Data excerpts:
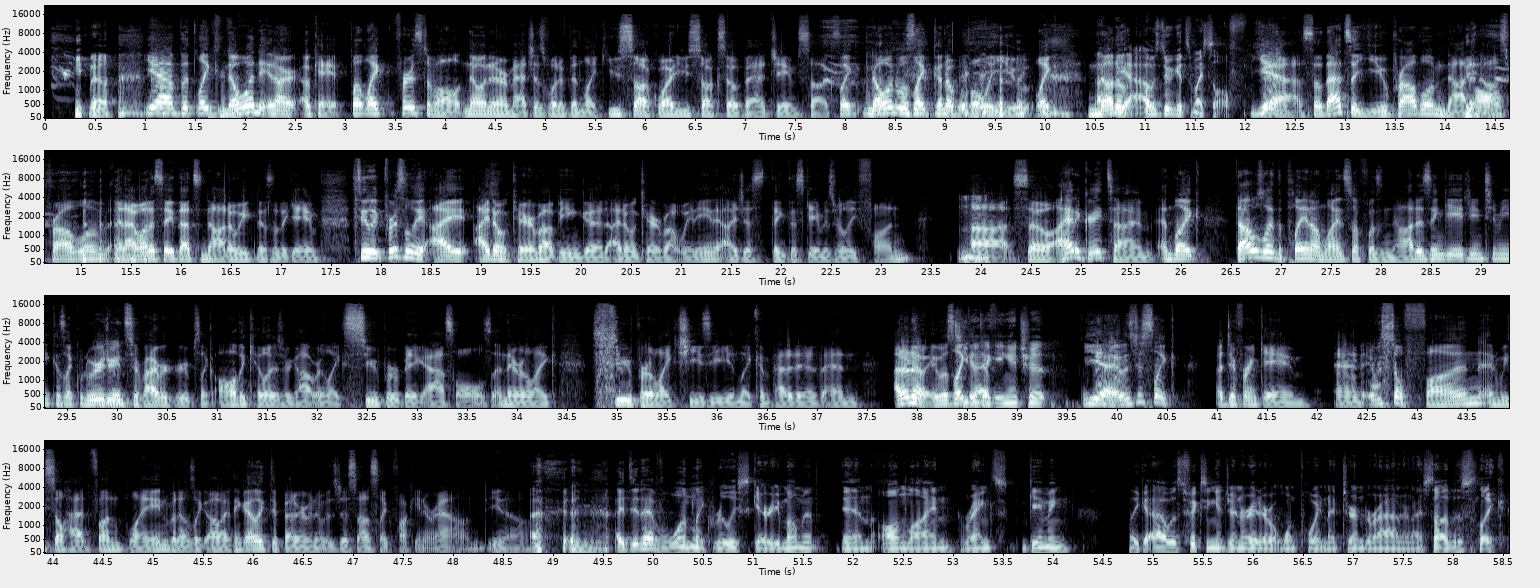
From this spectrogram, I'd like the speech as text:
you know? Yeah, but like no one in our okay, but like first of all, no one in our matches would have been like, "You suck. Why do you suck so bad? James sucks." Like no one was like gonna bully you. Like none of yeah, I was doing it to myself. yeah. So that's a you problem, not an us problem. And I want to say that's not a weakness of the game. See, like personally, I I don't care about being good. I don't care about winning. I just think this game is really fun. Mhm. Uh, so I had a great time, and like that was why the playing online stuff was not as engaging to me because like when we were doing mm. survivor groups, like all the killers we got were like super big assholes, and they were like super like cheesy and like competitive, and I don't know, it was like a diff- and shit. yeah, it was just like a different game. And it was still fun and we still had fun playing, but I was like, oh, I think I liked it better when it was just us like fucking around, you know? I did have one like really scary moment in online ranked gaming. Like I was fixing a generator at one point and I turned around and I saw this like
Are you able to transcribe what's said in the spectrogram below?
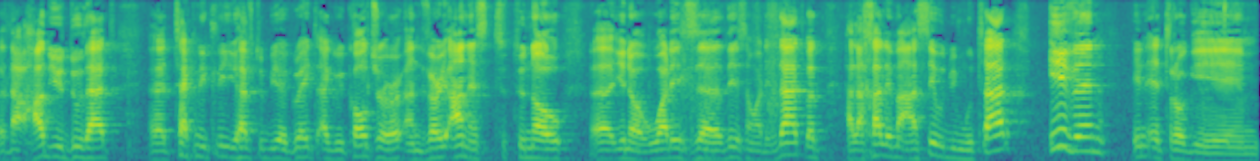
But now, how do you do that? Uh, technically you have to be a great agriculturer and very honest to, to know, uh, you know, what is uh, this and what is that. But halacha lema'asi would be mutar, even in etrogim.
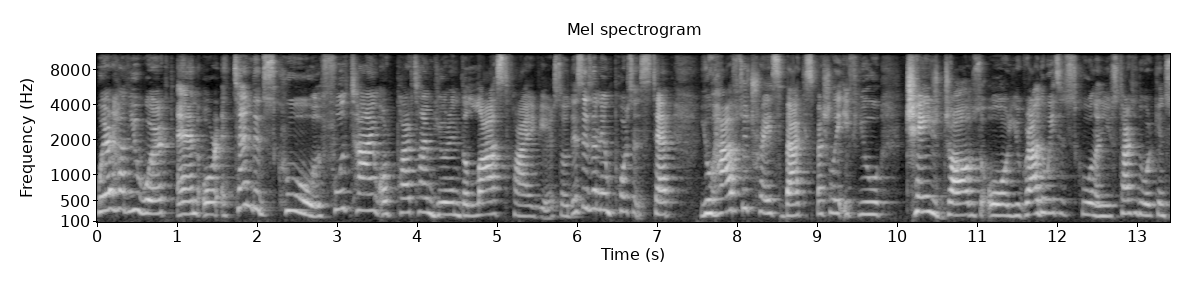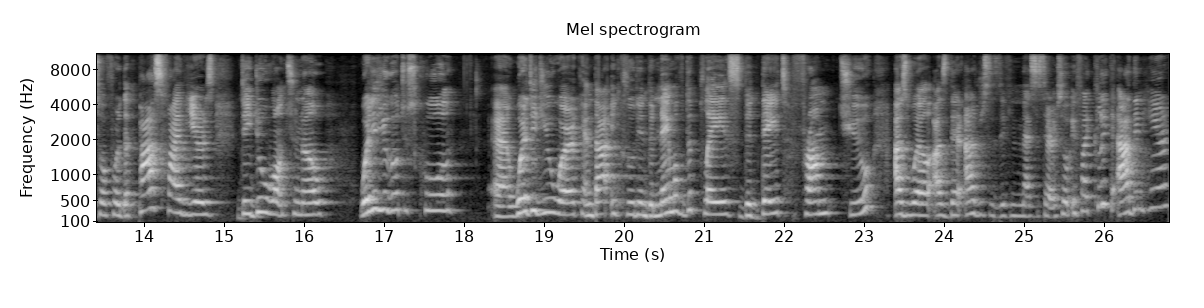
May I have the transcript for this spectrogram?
Where have you worked and or attended school full-time or part-time during the last five years? So this is an important step. You have to trace back, especially if you changed jobs or you graduated school and you started working. So for the past five years, they do want to know where did you go to school, uh, where did you work, and that including the name of the place, the date from to, as well as their addresses if necessary. So if I click add in here,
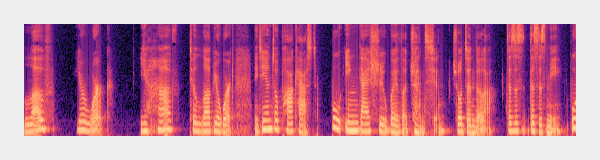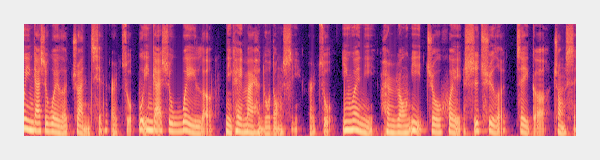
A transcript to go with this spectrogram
，love your work. You have to love your work. 你今天做 podcast 不应该是为了赚钱。说真的啦，这是 this is me，不应该是为了赚钱而做，不应该是为了你可以卖很多东西而做，因为你很容易就会失去了这个重心。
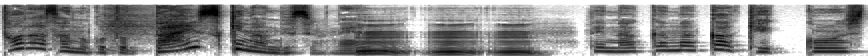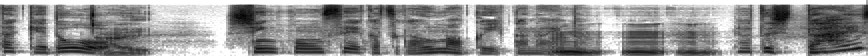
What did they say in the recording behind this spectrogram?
トラさんのこと大好きなんですよね。うんうんで、なかなか結婚したけど、うん。はい。新婚生活がうまくいかないと。うんうんうん。で私大好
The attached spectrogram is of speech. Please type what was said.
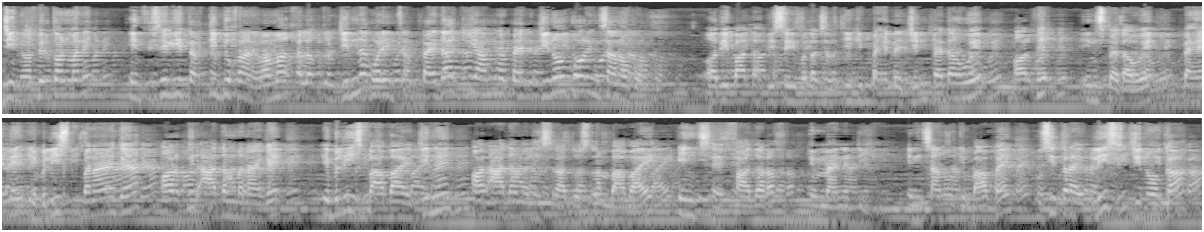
جن اور پھر کون مانے؟ اسی لیے ترتیب بھی قرآن ہے۔ وما خلقت الجن والانس پیدا کیا ہم نے؟ پہلے جنوں کو اور انسانوں کو۔ اور یہ بات حدیث سے بھی پتہ چلتی ہے کہ پہلے جن پیدا ہوئے اور پھر انس پیدا ہوئے۔ پہلے ابلیس بنایا گیا اور پھر آدم بنائے گئے ابلیس بابا جن ہے اور آدم علیہ السلام بابا انس ہے فادر آف ہیومینٹی انسانوں کے باپ ہے اسی طرح ابلیس جنوں کا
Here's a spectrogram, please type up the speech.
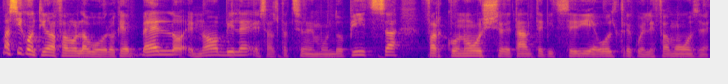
ma si continua a fare un lavoro che è bello, è nobile, esaltazione del mondo pizza, far conoscere tante pizzerie oltre quelle famose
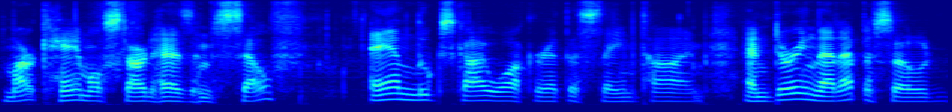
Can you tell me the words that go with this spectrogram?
Mark Hamill starred as himself and Luke Skywalker at the same time. And during that episode,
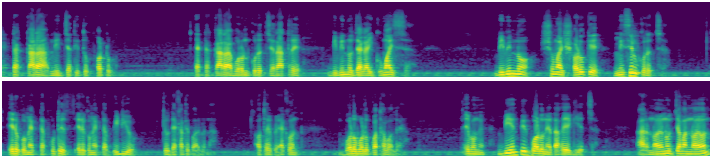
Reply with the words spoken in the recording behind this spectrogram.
একটা কারা নির্যাতিত ফটো একটা কারা বরণ করেছে, রাত্রে বিভিন্ন জায়গায় ঘুমাইছে, বিভিন্ন সময় সড়কে মিছিল করেছে। এরকম একটা ফুটেজ, এরকম একটা ভিডিও কেউ দেখাতে পারবে না। অতএব এখন বড় বড় কথা বলে। এবং বিএনপির বড় নেতা হয়ে গিয়েছে। আর নয়নুজ্জামান নয়ন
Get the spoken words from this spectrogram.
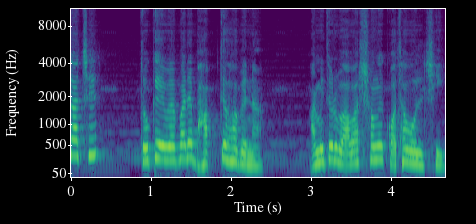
আছে। তোকে এ ব্যাপারে ভাবতে হবে না। আমি তোর বাবার সঙ্গে কথা বলছি।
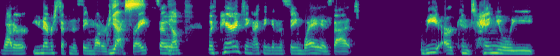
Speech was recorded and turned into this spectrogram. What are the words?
water, you never step in the same water yes. twice, right? So yep. With parenting, I think in the same way is that we are continually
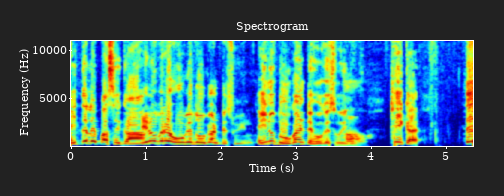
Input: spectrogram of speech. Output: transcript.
ਇਧਰਲੇ ਪਾਸੇ ਗਾਂ ਇਹਨੂੰ ਵੀਰੇ ਹੋ ਗਏ 2 ਘੰਟੇ ਸੂਈ ਨੂੰ। ਇਹਨੂੰ 2 ਘੰਟੇ ਹੋ ਗਏ ਸੂਈ ਨੂੰ। ਠੀਕ ਹੈ। ਤੇ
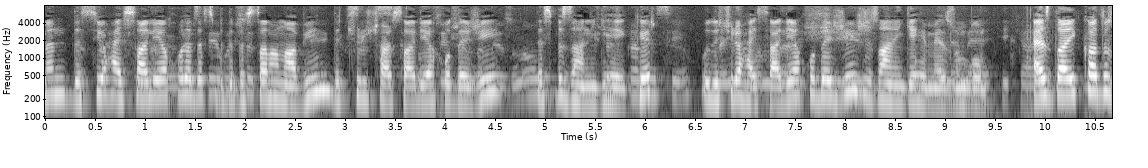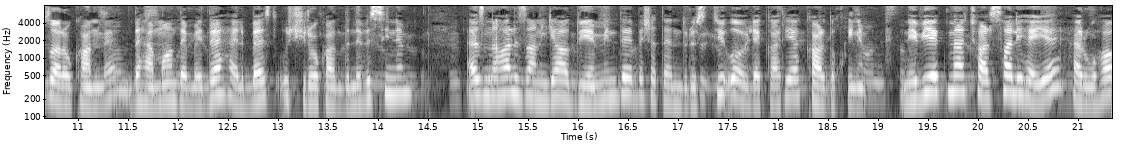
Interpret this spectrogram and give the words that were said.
Min di sî û heşt saliya xwe de dest bi dibistana navîn, di çil û çar saliya xwe de jî dest bi zanîngehê kir û di çil û heşt saliya xwe de jî ji zanîngehê mezûn bûm. Ez dayika du zarokan me, di heman demê de helbest û çîrokan dinivisînim, Ez niha li zanîngeha duyemîn de beşa tenduristî û ewlekariya kar dixwînim. Neviyek min a çar salî heye her wiha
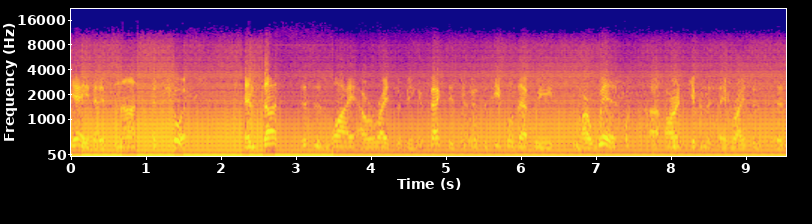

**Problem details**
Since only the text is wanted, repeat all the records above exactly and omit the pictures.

**Answer space**
From this spectrogram, I'd like the speech as text:
you know? Yeah, but like no one in our okay, but like first of all, no one in our matches would have been like, "You suck. Why do you suck so bad? James sucks." Like no one was like gonna bully you. Like none of yeah, I was doing it to myself. yeah. So that's a you problem, not an us problem. And I want to say that's not a weakness of the game. See, like personally, I I don't care about being good. I don't care about winning. I just think this game is really fun. Mhm. Uh, so I had a great time, and like that was why the playing online stuff was not as engaging to me because like when we were doing mm. survivor groups, like all the killers we got were like super big assholes, and they were like super like cheesy and like competitive, and I don't know, it was like a diff- and shit. yeah, it was just like a different game. And it was still fun and we still had fun playing, but I was like, oh, I think I liked it better when it was just us like fucking around, you know? I did have one like really scary moment in online ranked gaming. Like I was fixing a generator at one point and I turned around and I saw this like
Are you able to transcribe what's said in the spectrogram below?
But now, how do you do that? Uh, technically you have to be a great agriculturer and very honest to, to know, uh, you know, what is uh, this and what is that. But halacha lema'asi would be mutar, even in etrogim.
May I have the transcript for this spectrogram?
Where have you worked and or attended school full-time or part-time during the last five years? So this is an important step. You have to trace back, especially if you changed jobs or you graduated school and you started working. So for the past five years, they do want to know where did you go to school, uh, where did you work, and that including the name of the place, the date from to, as well as their addresses if necessary. So if I click add in here,
A transcript to go with this spectrogram
，love your work. You have to love your work. 你今天做 podcast 不应该是为了赚钱。说真的啦，这是 this is me，不应该是为了赚钱而做，不应该是为了你可以卖很多东西而做，因为你很容易就会失去了这个重心。
What did they say in the recording behind this spectrogram?
トラさんのこと大好きなんですよね。うんうんで、なかなか結婚したけど、うん。はい。新婚生活がうまくいかないと。うんうんうん。で私大好
The attached spectrogram is of speech. Please type what was said.
جن اور پھر کون مانے؟ اسی لیے ترتیب بھی قرآن ہے۔ وما خلقت الجن والانس پیدا کیا ہم نے؟ پہلے جنوں کو اور انسانوں کو۔ اور یہ بات حدیث سے بھی پتہ چلتی ہے کہ پہلے جن پیدا ہوئے اور پھر انس پیدا ہوئے۔ پہلے ابلیس بنایا گیا اور پھر آدم بنائے گئے ابلیس بابا جن ہے اور آدم علیہ السلام بابا انس ہے فادر آف ہیومینٹی انسانوں کے باپ ہے اسی طرح ابلیس جنوں کا
Here's a spectrogram, please type up the speech.
ma si continua a fare un lavoro che è bello, è nobile, esaltazione del mondo pizza, far conoscere tante pizzerie oltre quelle famose
Can you tell me the words that go with this spectrogram?
Mark Hamill starred as himself and Luke Skywalker at the same time. And during that episode,
Reply with the words spoken in the recording behind this spectrogram.
একটা কারা নির্যাতিত ফটো একটা কারা বরণ করেছে, রাত্রে বিভিন্ন জায়গায় ঘুমাইছে, বিভিন্ন সময় সড়কে মিছিল করেছে। এরকম একটা ফুটেজ, এরকম একটা ভিডিও কেউ দেখাতে পারবে না। অতএব এখন বড় বড় কথা বলে। এবং বিএনপির বড় নেতা হয়ে গিয়েছে। আর নয়নুজ্জামান নয়ন
Get the spoken words from this spectrogram.
আছে। তোকে এ ব্যাপারে ভাবতে হবে না। আমি তোর বাবার সঙ্গে কথা বলছি।
Speech was recorded and turned into this spectrogram. What are the words?
water, you never step in the same water yes. twice, right? So yep. With parenting, I think in the same way is that we are continually
Input: spectrogram of speech. Output: transcript.
ਇਧਰਲੇ ਪਾਸੇ ਗਾਂ ਇਹਨੂੰ ਵੀਰੇ ਹੋ ਗਏ 2 ਘੰਟੇ ਸੂਈ ਨੂੰ। ਇਹਨੂੰ 2 ਘੰਟੇ ਹੋ ਗਏ ਸੂਈ ਨੂੰ। ਠੀਕ ਹੈ। ਤੇ
Interpret this spectrogram and give the words that were said.
Min di sî û heşt saliya xwe de dest bi dibistana navîn, di çil û çar saliya xwe de jî dest bi zanîngehê kir û di çil û heşt saliya xwe de jî ji zanîngehê mezûn bûm. Ez dayika du zarokan me, di heman demê de helbest û çîrokan dinivisînim, Ez niha li zanîngeha duyemîn de beşa tenduristî û ewlekariya kar dixwînim. Neviyek min a çar salî heye her wiha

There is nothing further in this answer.